Aristotle, Art of Rhetoric

LCL 193: xx-xxi

Go To Section
Go To Section


were seen as a shining model (cf. Cic. Orat. 37–38), and speeches became declamations. The later terminology of forensic rhetoric was developed by Hermagoras of Temnos in the second century. Cicero, who was of course a politician, an orator, and also an advocate, knew that Aristotle had written on rhetoric, but he probably never read the book: it may have been unavailable or at least hard to get, since Aristotle’s school treatises had only just begun to be re-edited by Andronicus of Rhodes. In any case, Cicero mainly appealed to the authority of Aristotle for the claim that a good orator ought also to study philosophy or at least ethics. Eventually, rhetoric became a part of general education for young students who had finished their basic studies—reading, writing, arithmetic—with a grammarian.

It is therefore not much of a surprise that we have no Greek commentary on Aristotle’s Rhetoric from late antiquity—rhetoric had become a part of the literary rather than the philosophical tradition. In the traditional order of Aristotle’s works given in the edition of Immanuel Bekker (1831), which has been used for references to Aristotle’s text ever since, the Rhetoric appears at the very end, alongside the Poetics. And even though the Rhetoric was translated and also re-edited by the humanists of the Renaissance and later by philological scholars of the nineteenth century, its rediscovery as a work of serious interest to philosophers and political scientists came only in the twentieth century, when rhetoric was again seen as an important tool of public communication, and scholars of ancient philosophy recognized its connections with Aristotle’s logic and political theory.




A full bibliography of scholarly work on the Rhetoric would cover many pages. The following are suggestions for readers who wish to follow up on specific aspects of Aristotle’s book—history of rhetoric, logic, connections with ethics and psychology, etc. The books cited here all contain further bibliographies.

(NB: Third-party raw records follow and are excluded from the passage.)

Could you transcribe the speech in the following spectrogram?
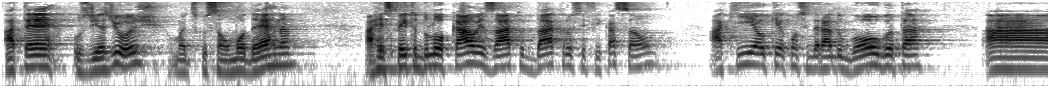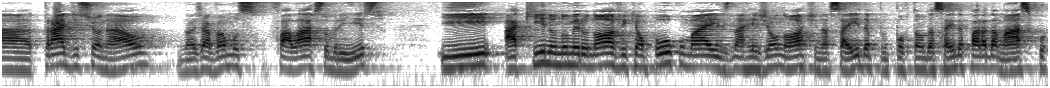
até os dias de hoje, uma discussão moderna, a respeito do local exato da crucificação. Aqui é o que é considerado Gólgota, a tradicional, nós já vamos falar sobre isso. E aqui no número 9, que é um pouco mais na região norte, na saída, portão da saída para Damasco,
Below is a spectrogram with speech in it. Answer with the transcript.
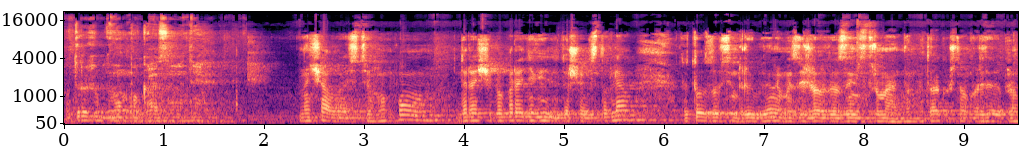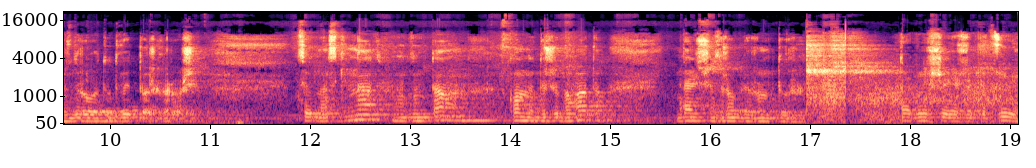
Потрохи буду вам показувати. Начало з цього полу. До речі, попереднє відео, те, що я вставляв, то то зовсім другий будинок, ми заїжджали туди за інструментами. Також там квартира прям здорова, тут вид теж хороший. Це одна з кімнат, на Донтаун. Комнат дуже багато. Далі зроблю румтур. Так, ну що, я вже працюю.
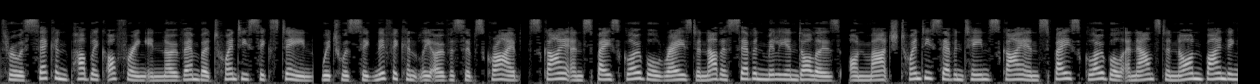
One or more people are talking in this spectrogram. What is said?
through a second public offering in November 2016, which was significantly oversubscribed. Sky and Space Global raised another $7 million. On March 2017, Sky and Space Global announced a non binding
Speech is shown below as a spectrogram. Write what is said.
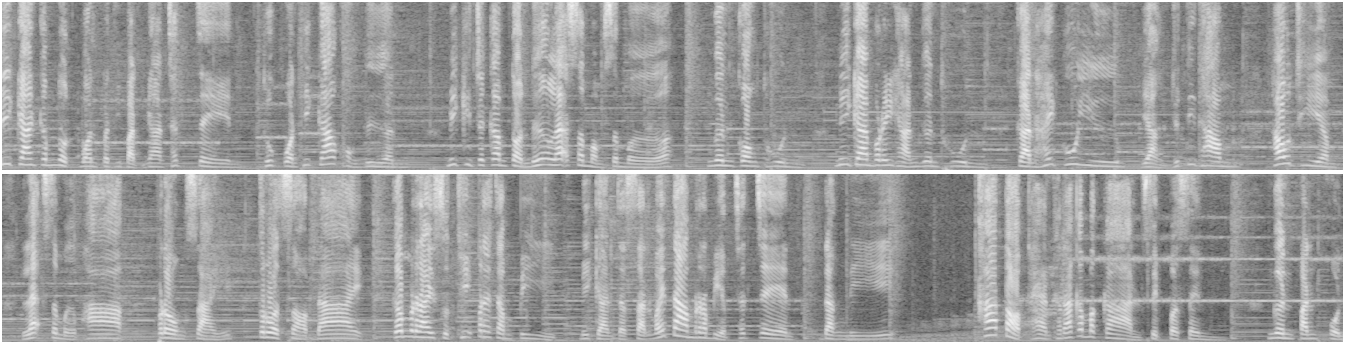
มีการกำหนดวันปฏิบัติงานชัดเจน ทุกวันที่ 9 ของเดือน มีกิจกรรมต่อเนื่องและสม่ำเสมอ เงินกองทุน มีการบริหารเงินทุน การให้กู้ยืมอย่างยุติธรรม เท่าเทียมและเสมอภาค โปร่งใส ตรวจสอบได้กำไรสุทธิประจำปี มีการจัดสรรไว้ตามระเบียบชัดเจน ดังนี้ ค่าตอบแทนคณะกรรมการ 10%เงินปันผล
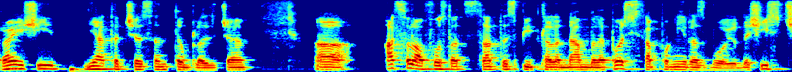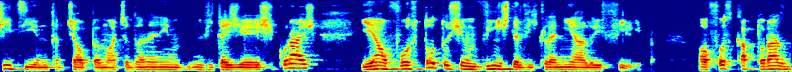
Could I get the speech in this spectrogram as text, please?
răi și iată ce se întâmplă. Zice, Astfel au fost atestate spiritele de ambele părți și s-a pornit războiul. Deși sciții întreceau pe macedoneni în vitejie și curaj, ei au fost totuși învinși de viclenia lui Filip. Au fost capturați 20.000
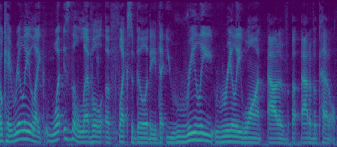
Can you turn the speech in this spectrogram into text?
okay, really, like, what is the level of flexibility that you really, really want out of, uh, out of a pedal?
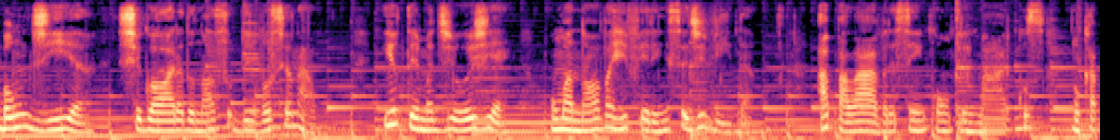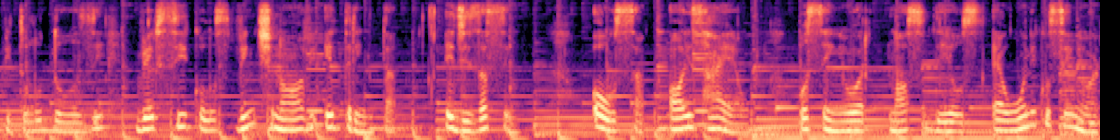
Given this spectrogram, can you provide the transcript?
Bom dia! Chegou a hora do nosso devocional e o tema de hoje é Uma Nova Referência de Vida. A palavra se encontra em Marcos, no capítulo 12, versículos 29 e 30, e diz assim: Ouça, ó Israel, o Senhor, nosso Deus, é o único Senhor.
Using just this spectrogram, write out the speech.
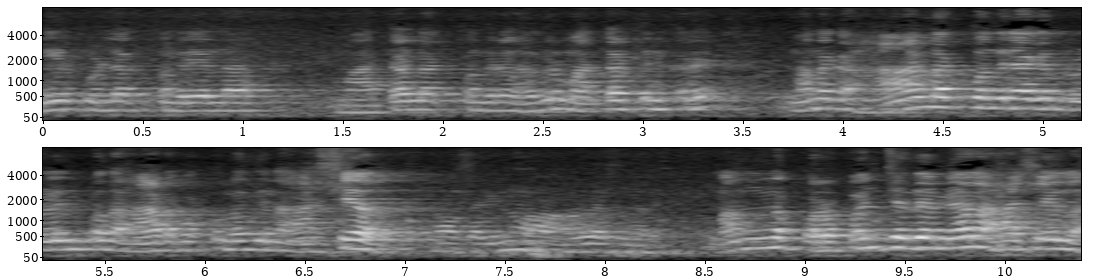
ನೀರು ಕುಡ್ಲಾಕ್ ತೊಂದರೆ ಇಲ್ಲ ಮಾತಾಡ್ಲಾಕ್ ತೊಂದರೆ ಇಲ್ಲ ಹಗ್ರು ಮಾತಾಡ್ತೀನಿ ಕರೆ. ನನಗೆ ಹಾಡ್ಲಾಕ್ ತೊಂದರೆ ಆಗಿದ್ರೆ ಉಳಿದ ಪದ ಹಾಡ್ಬೇಕು ಅನ್ನೋದು ನನ್ನ ಆಸೆ ಅದ. ನನ್ನ ಪ್ರಪಂಚದ ಮೇಲೆ ಆಸೆ ಇಲ್ಲ.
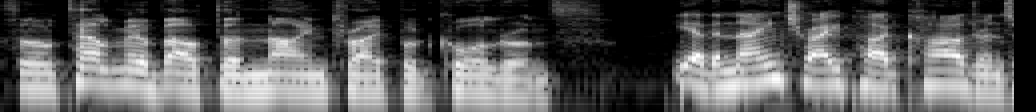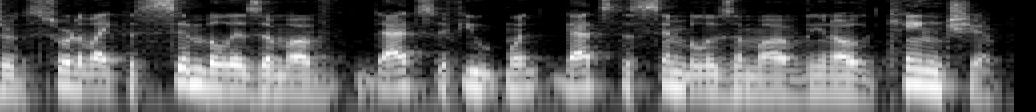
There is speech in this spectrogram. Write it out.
So tell me about the nine tripod cauldrons. Yeah, the nine tripod cauldrons are sort of like the symbolism of that's if you went that's the symbolism of you know the kingship.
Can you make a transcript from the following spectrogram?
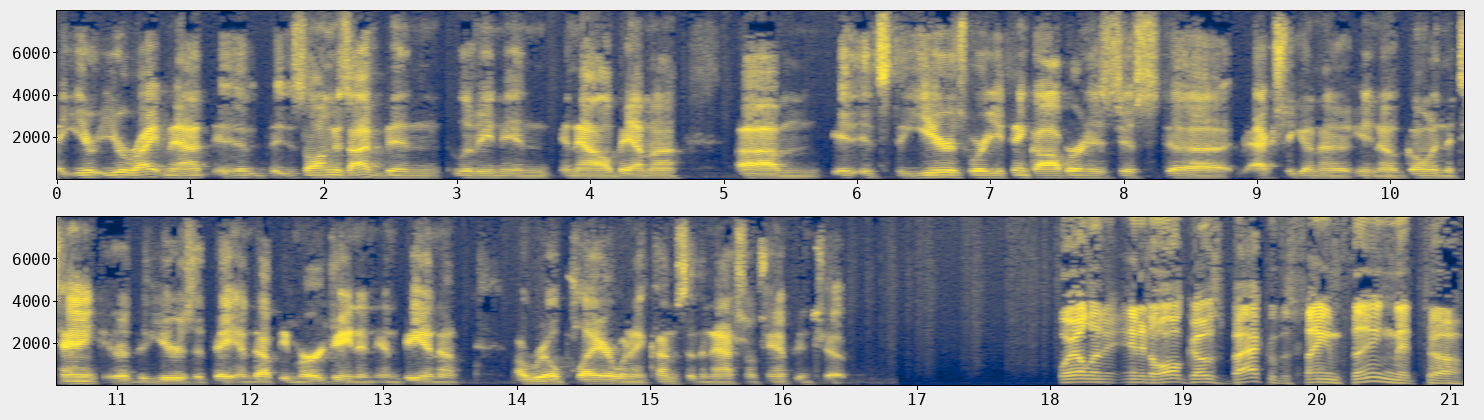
you're, you're right, Matt. As long as I've been living in, in Alabama, um, it, it's the years where you think Auburn is just uh, actually going to, you know, go in the tank, or the years that they end up emerging and, and being a, a real player when it comes to the national championship. Well, and it, and it all goes back to the same thing that uh,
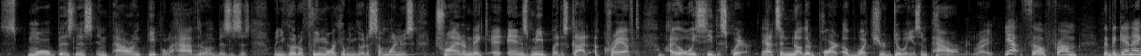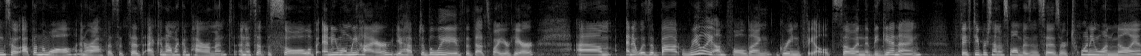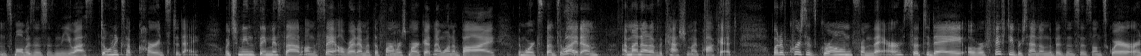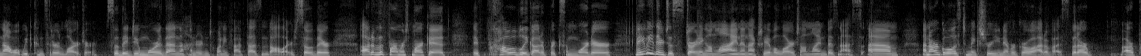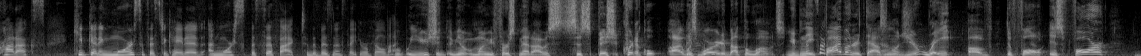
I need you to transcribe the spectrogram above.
small business, empowering people to have their own businesses. When you go to a flea market, when you go to someone who's trying to make ends meet but has got a craft, I always see the square. Yeah. That's another part of what you're doing is empowerment, right? Yeah. So from the beginning, so up on the wall in our office, it says economic empowerment, and it's at the soul of anyone we hire. You have to believe that that's why you're here. Um, and it was about really unfolding greenfield. So in the beginning, 50% of small businesses, or 21 million small businesses in the US, don't accept cards today, which means they miss out on the sale, right? I'm at the farmer's market and I want to buy the more expensive right. item. I might not have the cash in my pocket. But of course, it's grown from there. So today, over 50% of the businesses on Square are now what we'd consider larger. So they do more than $125,000. So they're out of the farmer's market. They've probably got a bricks and mortar. Maybe they're just starting online and actually have a large online business. Um, and our goal is to make sure you never grow out of us, that our, our products keep getting more sophisticated and more specific to the business that you're building. Well, you should, you know, when we first met, I was suspicious, critical. I was worried about the loans. You've made okay. 500,000 yeah. loans. Your rate of default is far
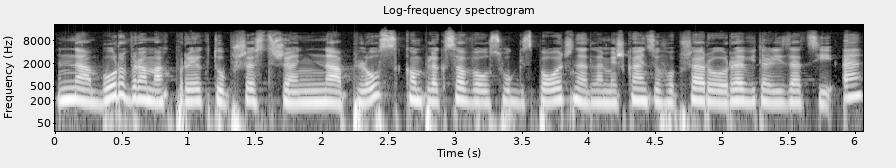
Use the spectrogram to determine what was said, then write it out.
Nabór w ramach projektu Przestrzeń na Plus, kompleksowe usługi społeczne dla mieszkańców obszaru rewitalizacji E,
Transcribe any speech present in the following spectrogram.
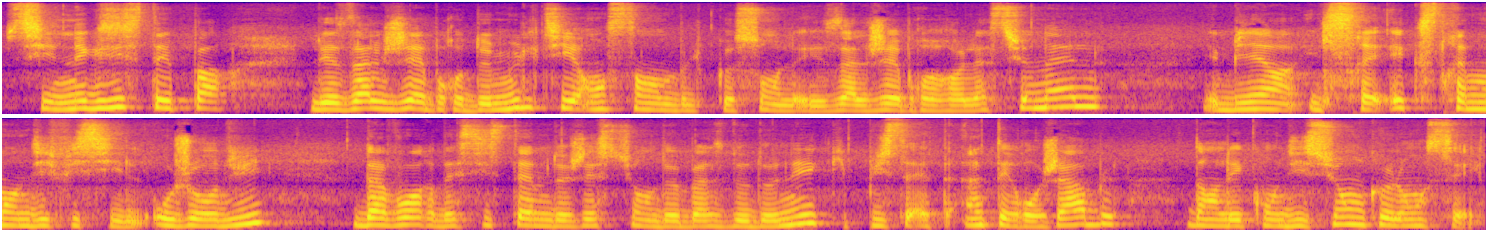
S'il n'existait pas les algèbres de multi-ensembles que sont les algèbres relationnelles, eh bien, il serait extrêmement difficile aujourd'hui d'avoir des systèmes de gestion de bases de données qui puissent être interrogeables dans les conditions que l'on sait.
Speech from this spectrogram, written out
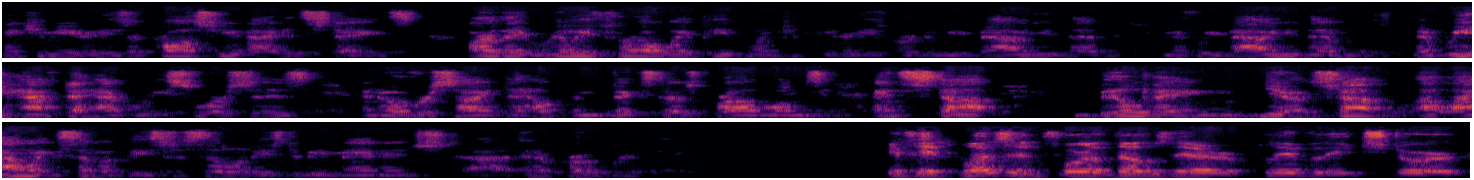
in communities across the United States? Are they really throwaway people in communities or do we value them? And if we value them, then we have to have resources and oversight to help them fix those problems and stop building, you know, stop allowing some of these facilities to be managed uh, inappropriately. If it wasn't for those that are privileged or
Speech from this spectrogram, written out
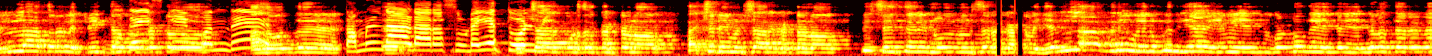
எல்லா துறையிலும் பீக்கா உதய் ஸ்கீம் வந்து தமிழ்நாடு அரசுடைய தோல்வி. கொடுத்தல் கட்டணும் ஹெச்டி மின்சார கட்டணும் விசைத்தறி நூல் மின்சார கட்டணும் எல்லாத்துலயும் ஏன் இவங்க எங்க கொண்டு வந்து எங்க எங்களை தவிர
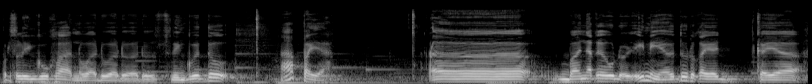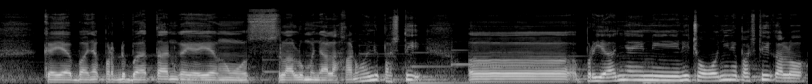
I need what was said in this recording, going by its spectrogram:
perselingkuhan, waduh, waduh, waduh. Selingkuh itu apa ya? Uh, banyak ya udah ini ya itu udah kayak kayak kayak banyak perdebatan kayak yang selalu menyalahkan wah ini pasti uh, prianya ini ini cowoknya ini pasti kalau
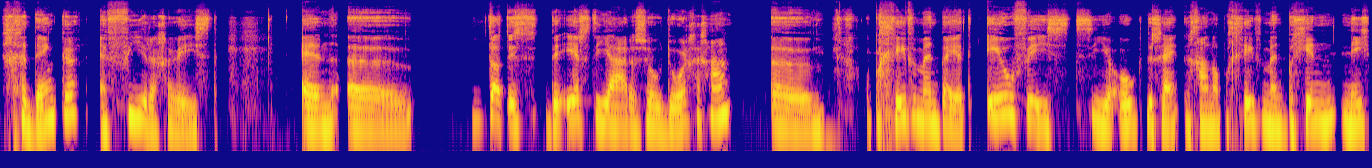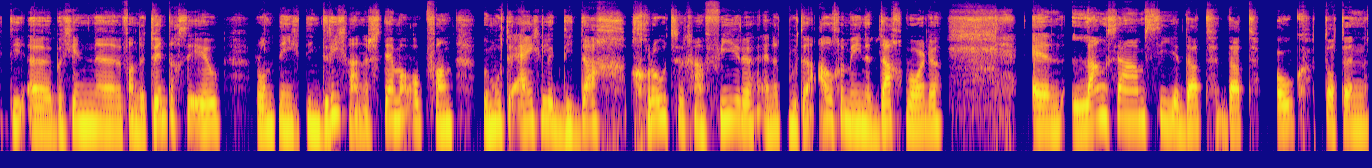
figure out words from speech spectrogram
gedenken en vieren geweest. En uh, dat is de eerste jaren zo doorgegaan. Uh, op een gegeven moment bij het eeuwfeest zie je ook, er, zijn, gaan op een gegeven moment begin, 19, uh, begin uh, van de 20e eeuw, rond 1903, gaan er stemmen op van we moeten eigenlijk die dag groter gaan vieren en het moet een algemene dag worden. En langzaam zie je dat dat ook tot een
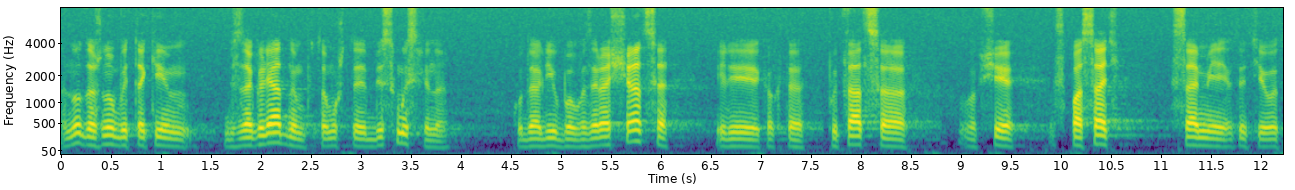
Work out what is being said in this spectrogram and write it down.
оно должно быть таким безоглядным, потому что бессмысленно куда-либо возвращаться или как-то пытаться вообще спасать сами вот эти вот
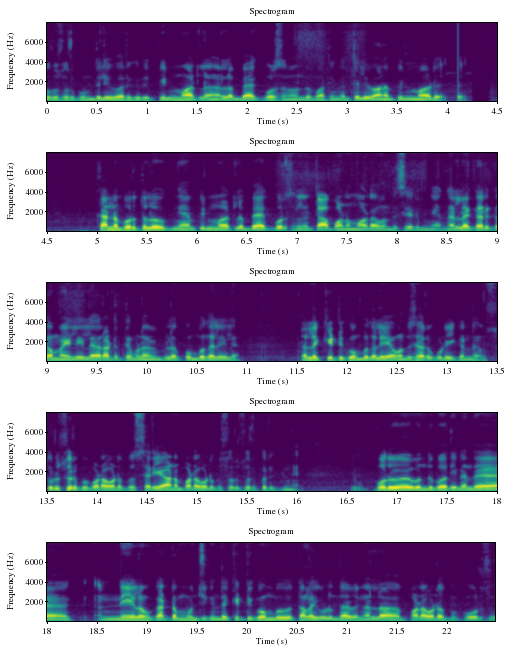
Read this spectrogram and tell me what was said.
சுறுசுறுப்பும் தெளிவாக இருக்குது. பின்மாட்டில் நல்ல பேக் போர்ஷன் வந்து பார்த்திங்கன்னா தெளிவான பின்மாடு. கண்ணை பொறுத்தளவுக்குங்க பின்மாட்டில் பேக் போர்ஷனில் டாப்பான மாடாக வந்து சேருங்க நல்ல கருக்கா மயிலையில் ரட்டத்திமல் அமைப்பில் கொம்பு தலையில் நல்ல கெட்டி கொம்பு தலையாக வந்து சேரக்கூடிய கன்று சுறுசுறுப்பு பட உடம்பு சரியான பட உடம்பு சுறுசுறுப்பு இருக்குங்க. பொதுவாக வந்து பார்த்திங்கன்னா இந்த நீளம் கட்டம் மூஞ்சிக்கு இந்த கெட்டி கொம்பு தலை விழுந்தாவே நல்லா படவடப்பு போர்ஸு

  • Aristote, Rhétorique. Edited by M. Dufour. 3 vols. Paris: Les Belles Lettres, 1960–1973.
  • Aristotelis Ars Rhetorica. Edited by R. Kassel. Berlin: De Gruyter, 1976.
  • Aristotelis Ars Rhetorica. Edited by W. D. Ross. Oxford: Clarendon Press, 1959.
  • Bartlett, R. Aristotle’s “Art of Rhetoric.” With notes and interpretive essay. Chicago: University of Chicago Press, 2019.
  • Cooper, Lane. The Rhetoric of Aristotle. New York, 1932.
  • Kennedy, G. A. Aristotle, On Rhetoric. With introduction,